MH: I think the fact that my hybrids tree-figures are new forms makes them noteworthy. I am not at all interested in the science of my vision and process. I just do it. Science is a field that I greatly respect but I have never had much affinity for. I am interested in the manifestations of poetry in the human bits and full figures that I am able to apprehend when I focus on a motif.
BR: There are a lot of artists I can think of that are working in this way, Anna Ehrsam and her light experiment photos for example, Pedro Barcieto creating these geometric abstractions that meld machines and organic passages… What are you looking at? What is influencing you that is out there now?
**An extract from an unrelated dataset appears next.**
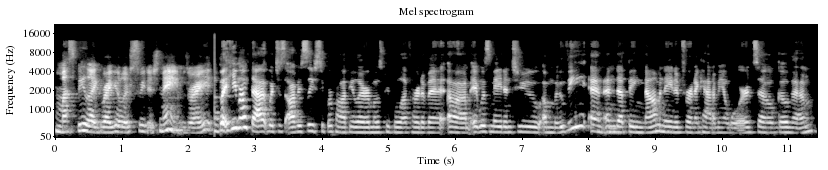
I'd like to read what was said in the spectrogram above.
must be like regular Swedish names, right? but he wrote that, which is obviously super popular. Most people have heard of it. Um, it was made into a movie and ended up being nominated for an Academy Award. So go them.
MH: I have always had an affinity for abstraction, although it isn’t my gift. My work is poised on the cusp between abstraction and representation, not realistic at that. I admire Giuseppe Penone’s large-scale tree sculptures and I am drawn to the works of Leonardo Drew, whose massive black sculptural relief works and installations connect with my interests in dark forms and natural materials. I very much appreciate the wooden sculptures and constructions of Ursula von Ridingsvard. Adrian Ghenie morphs abstraction and realism in enormous wall sized painted tableaux (Pace Gallery 2017). I don't look much at anyone; I find my own way through an image to its final resolution in my work.
I am crazy about the Old Masters; Rubens, Titian’s mythological themes, J.M.W. Turner, Claude Lorrain, Nicholas Poussin, Gainsborough, and of course Cezanne, Picasso and van Gogh.
BR: Your sculptures caught my eye immediately -- I see those and think what a great piece of set dressing for a Beckett play…
MH: Thank you for noticing my sculptures. I confess I know little about Beckett, but I will do some research. People say that my paintings are sculptural and my sculptures are painterly; this is my contrarian nature at play. I made about twenty-five pieces, but I had to stop as I lost my studio space due to contamination on my hallway. My current space is ten feet smaller, but I kept three sculptures to show visitors. When I was doing them, very few people said much about them. Now that I cannot make them anymore, people have begun to notice them. One day perhaps I will do some in my Vermont studio. I loved sculpting and drawing with metal. I painted them gold to signify the value of the found and discarded used objects that I combined with natural materials like sticks and pine cones, which I found in the Sequoia National Park in California.
BR: What are you working on next and when will we see it?
MH: I am going back to Scandinavia this month so I will be photographing northern and Icelandic trees. I have some shots of trees growing out of restaurants and cafes in Greece, so I may explore images of obstructed bio-forms intersected by geometric architectural elements. Not sure. I did some strong charcoal drawings of these motifs last summer. I have to intuit what I want next, so I cannot be sure until I am ready to know what to do.
BR: Anything else?
MH: I started a painting of a tree located in Collioure, France that I want to develop. I call it "Pharaoh and the Woman" but of course it is a tree with a projecting figure-like form jutting forth from its side. The forms are deep black with burnt sienna highlights. I also want to paint some more bonsai tree images. That is all I can think of for the moment.
Mr. Rubenstein is NYC-based painter, story teller, and smart culture aficionado.